# DIRECTIONS FOR THIS TASK
Omit all pictures and give the records below again exactly as written.

# Stored records
=== Begin Enclosure ===

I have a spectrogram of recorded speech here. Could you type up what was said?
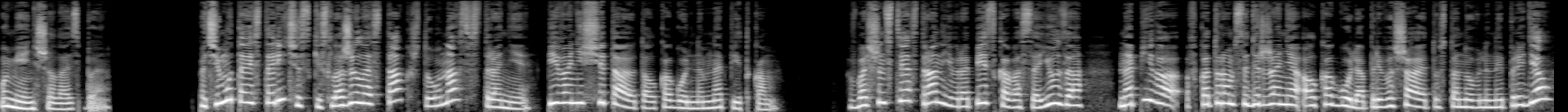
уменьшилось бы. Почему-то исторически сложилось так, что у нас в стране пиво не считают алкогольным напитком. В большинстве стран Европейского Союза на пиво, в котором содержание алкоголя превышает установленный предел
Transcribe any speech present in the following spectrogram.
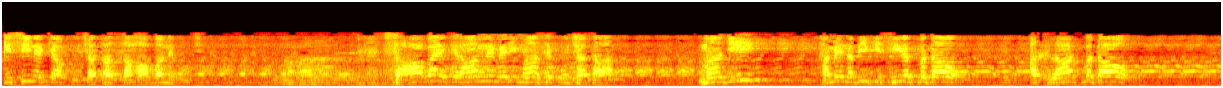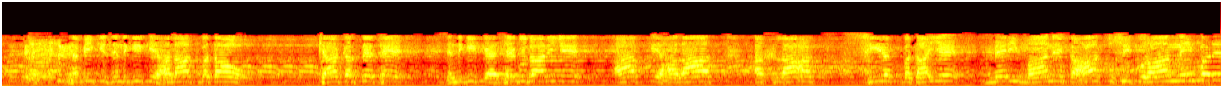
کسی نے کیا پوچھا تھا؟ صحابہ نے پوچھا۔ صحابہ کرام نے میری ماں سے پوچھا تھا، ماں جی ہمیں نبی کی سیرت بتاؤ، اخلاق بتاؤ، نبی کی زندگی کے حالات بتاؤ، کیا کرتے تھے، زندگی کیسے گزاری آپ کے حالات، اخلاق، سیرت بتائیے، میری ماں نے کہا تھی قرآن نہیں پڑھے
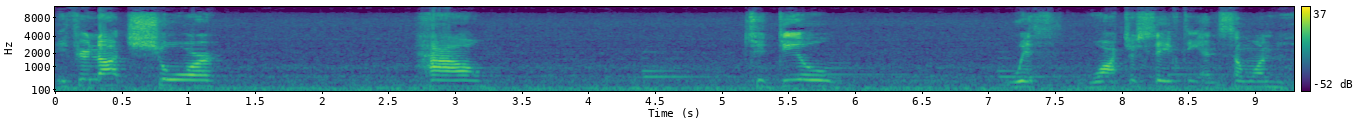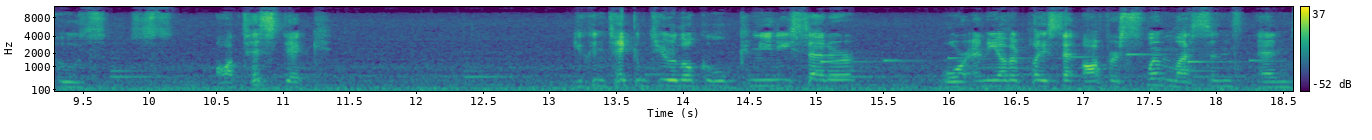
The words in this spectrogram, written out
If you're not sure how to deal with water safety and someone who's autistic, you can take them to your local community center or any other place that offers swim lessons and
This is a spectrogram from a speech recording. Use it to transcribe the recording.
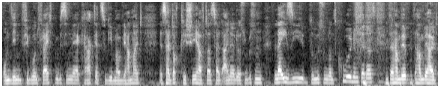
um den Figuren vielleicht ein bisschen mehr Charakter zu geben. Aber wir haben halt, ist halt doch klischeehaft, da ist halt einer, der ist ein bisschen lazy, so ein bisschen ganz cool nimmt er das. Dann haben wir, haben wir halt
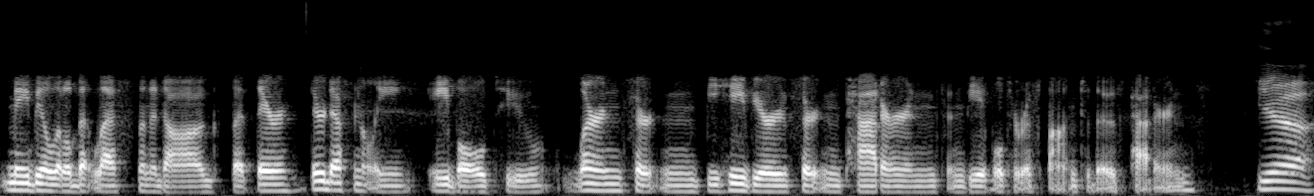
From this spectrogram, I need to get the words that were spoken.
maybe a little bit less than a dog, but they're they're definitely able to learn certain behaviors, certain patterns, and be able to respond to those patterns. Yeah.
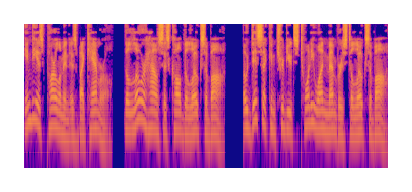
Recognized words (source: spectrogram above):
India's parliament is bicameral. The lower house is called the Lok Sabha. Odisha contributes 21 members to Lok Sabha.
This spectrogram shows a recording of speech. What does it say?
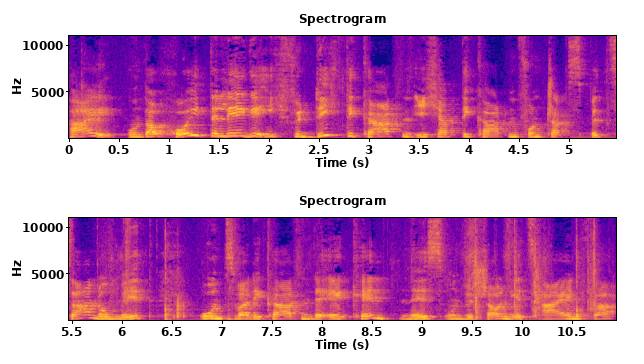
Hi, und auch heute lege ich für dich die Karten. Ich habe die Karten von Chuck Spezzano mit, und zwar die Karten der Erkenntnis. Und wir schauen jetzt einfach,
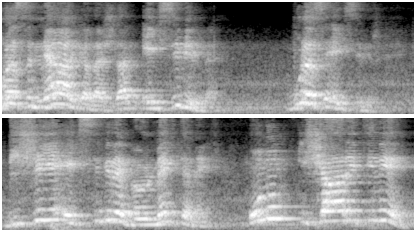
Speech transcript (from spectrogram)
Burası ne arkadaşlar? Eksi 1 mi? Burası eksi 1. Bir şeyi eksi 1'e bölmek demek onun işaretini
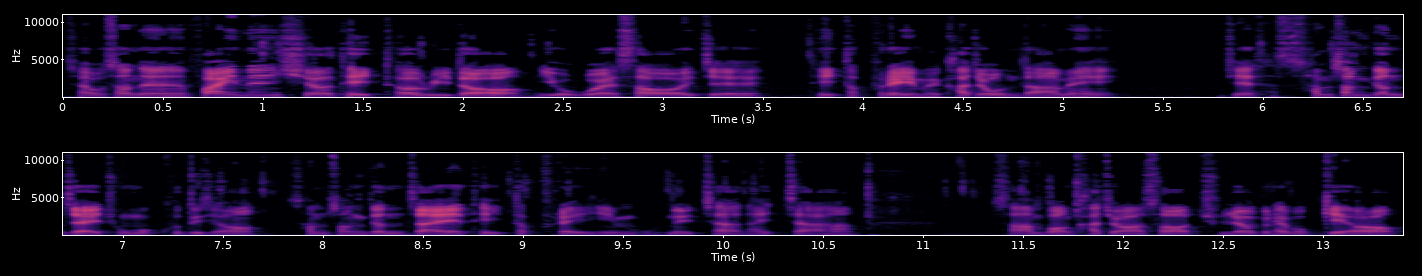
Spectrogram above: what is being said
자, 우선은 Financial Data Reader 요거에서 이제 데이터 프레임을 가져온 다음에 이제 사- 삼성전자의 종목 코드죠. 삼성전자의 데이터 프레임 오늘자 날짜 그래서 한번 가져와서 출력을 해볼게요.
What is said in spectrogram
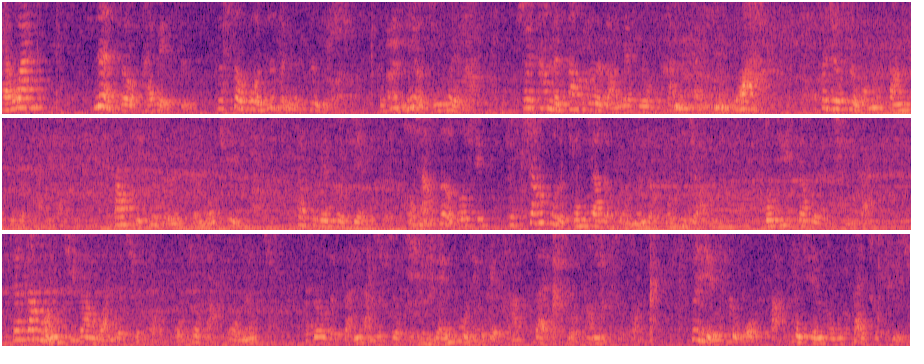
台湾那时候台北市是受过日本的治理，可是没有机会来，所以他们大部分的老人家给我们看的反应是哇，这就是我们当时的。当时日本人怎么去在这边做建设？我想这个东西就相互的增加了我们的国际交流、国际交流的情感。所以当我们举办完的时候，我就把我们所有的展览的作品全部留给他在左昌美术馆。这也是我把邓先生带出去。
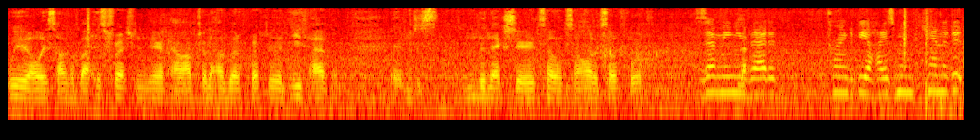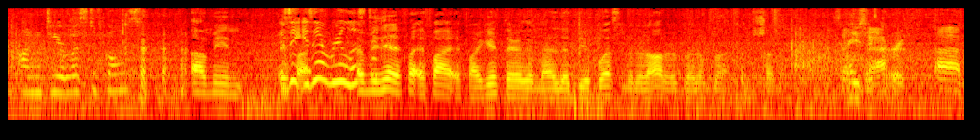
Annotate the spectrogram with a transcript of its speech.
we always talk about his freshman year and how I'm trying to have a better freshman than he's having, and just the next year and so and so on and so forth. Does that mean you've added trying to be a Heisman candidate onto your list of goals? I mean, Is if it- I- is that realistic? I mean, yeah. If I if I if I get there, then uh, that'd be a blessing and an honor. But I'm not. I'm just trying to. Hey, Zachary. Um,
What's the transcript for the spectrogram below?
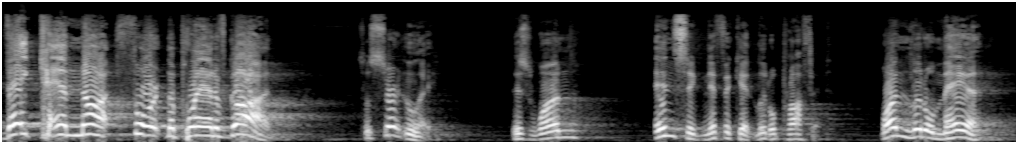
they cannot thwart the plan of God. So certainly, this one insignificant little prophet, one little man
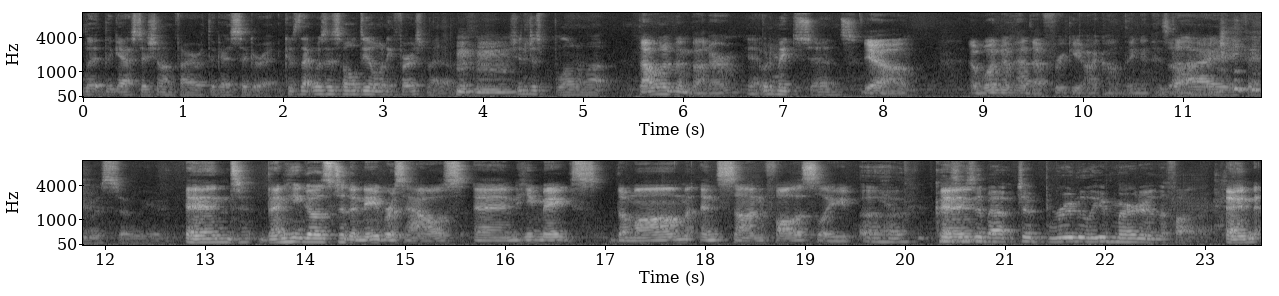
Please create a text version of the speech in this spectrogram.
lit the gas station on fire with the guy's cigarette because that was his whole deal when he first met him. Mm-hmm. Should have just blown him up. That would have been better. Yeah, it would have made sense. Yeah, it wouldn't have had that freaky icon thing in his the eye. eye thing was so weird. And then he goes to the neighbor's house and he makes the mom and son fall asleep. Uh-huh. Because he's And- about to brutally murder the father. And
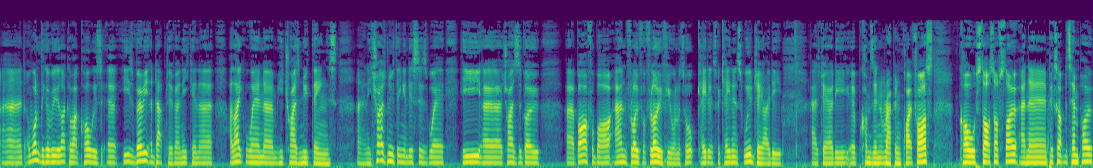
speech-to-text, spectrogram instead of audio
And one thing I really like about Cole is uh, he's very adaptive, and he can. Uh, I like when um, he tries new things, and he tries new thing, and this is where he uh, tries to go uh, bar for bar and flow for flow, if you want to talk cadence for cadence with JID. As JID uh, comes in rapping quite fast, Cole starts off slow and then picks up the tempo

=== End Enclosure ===

# ANSWER TO THE EXERCISE
I have a spectrogram of recorded speech here. Could you type up what was said?
уменьшилось бы. Почему-то исторически сложилось так, что у нас в стране пиво не считают алкогольным напитком. В большинстве стран Европейского Союза на пиво, в котором содержание алкоголя превышает установленный предел
Transcribe any speech present in the following spectrogram.
کسی نے کیا پوچھا تھا؟ صحابہ نے پوچھا۔ صحابہ کرام نے میری ماں سے پوچھا تھا، ماں جی ہمیں نبی کی سیرت بتاؤ، اخلاق بتاؤ، نبی کی زندگی کے حالات بتاؤ، کیا کرتے تھے، زندگی کیسے گزاری آپ کے حالات، اخلاق، سیرت بتائیے، میری ماں نے کہا تھی قرآن نہیں پڑھے
The words in this spectrogram, written out
If you're not sure how to deal with water safety and someone who's autistic, you can take them to your local community center or any other place that offers swim lessons and
This is a spectrogram from a speech recording. Use it to transcribe the recording.
um den Figuren vielleicht ein bisschen mehr Charakter zu geben. Aber wir haben halt, ist halt doch klischeehaft, da ist halt einer, der ist ein bisschen lazy, so ein bisschen ganz cool nimmt er das. Dann haben wir, haben wir halt
From this spectrogram, I need to get the words that were spoken.
maybe a little bit less than a dog, but they're they're definitely able to learn certain behaviors, certain patterns, and be able to respond to those patterns. Yeah.
Recognized words (source: spectrogram above):
India's parliament is bicameral. The lower house is called the Lok Sabha. Odisha contributes 21 members to Lok Sabha.
This spectrogram shows a recording of speech. What does it say?
Hi, und auch heute lege ich für dich die Karten. Ich habe die Karten von Chuck Spezzano mit, und zwar die Karten der Erkenntnis. Und wir schauen jetzt einfach,
Speech transcript (from spectrogram)
Burası ne arkadaşlar? Eksi 1 mi? Burası eksi 1. Bir şeyi eksi 1'e bölmek demek onun işaretini
Spectrogram above: what is being said
자, 우선은 Financial Data Reader 요거에서 이제 데이터 프레임을 가져온 다음에 이제 사- 삼성전자의 종목 코드죠. 삼성전자의 데이터 프레임 오늘자 날짜 그래서 한번 가져와서 출력을 해볼게요.
What is said in spectrogram
台湾那时候台北市是受过日本的治理，可是没有机会来，所以他们大部分的老人家给我们看的反应是哇，这就是我们当时的。当时日本人怎么去在这边做建设？我想这个东西就相互的增加了我们的国际交流、国际交流的情感。所以当我们举办完的时候，我就把我们所有的展览的作品全部留给他在左昌美术馆。这也是我把邓先生带出去。
Annotate the spectrogram with a transcript of its speech.
we always talk about his freshman year and how I'm trying to have a better freshman than he's having, and just the next year and so and so on and so forth. Does that mean you've added trying to be a Heisman candidate onto your list of goals? I mean, Is if it- I- is that realistic? I mean, yeah. If I if I if I get there, then uh, that'd be a blessing and an honor. But I'm not. I'm just trying to. Hey, Zachary. Um,
What's the transcript for the spectrogram below?
they cannot thwart the plan of God. So certainly, this one insignificant little prophet, one little man
Please create a text version of the speech in this spectrogram.
lit the gas station on fire with the guy's cigarette because that was his whole deal when he first met him. Mm-hmm. Should have just blown him up. That would have been better. Yeah, it would have made sense. Yeah, it wouldn't have had that freaky icon thing in his the eye. eye thing was so weird. And then he goes to the neighbor's house and he makes the mom and son fall asleep. Uh-huh. Because he's And- about to brutally murder the father. And
speech-to-text, spectrogram instead of audio
And one thing I really like about Cole is uh, he's very adaptive, and he can. Uh, I like when um, he tries new things, and he tries new thing, and this is where he uh, tries to go uh, bar for bar and flow for flow, if you want to talk cadence for cadence with JID. As JID uh, comes in rapping quite fast, Cole starts off slow and then picks up the tempo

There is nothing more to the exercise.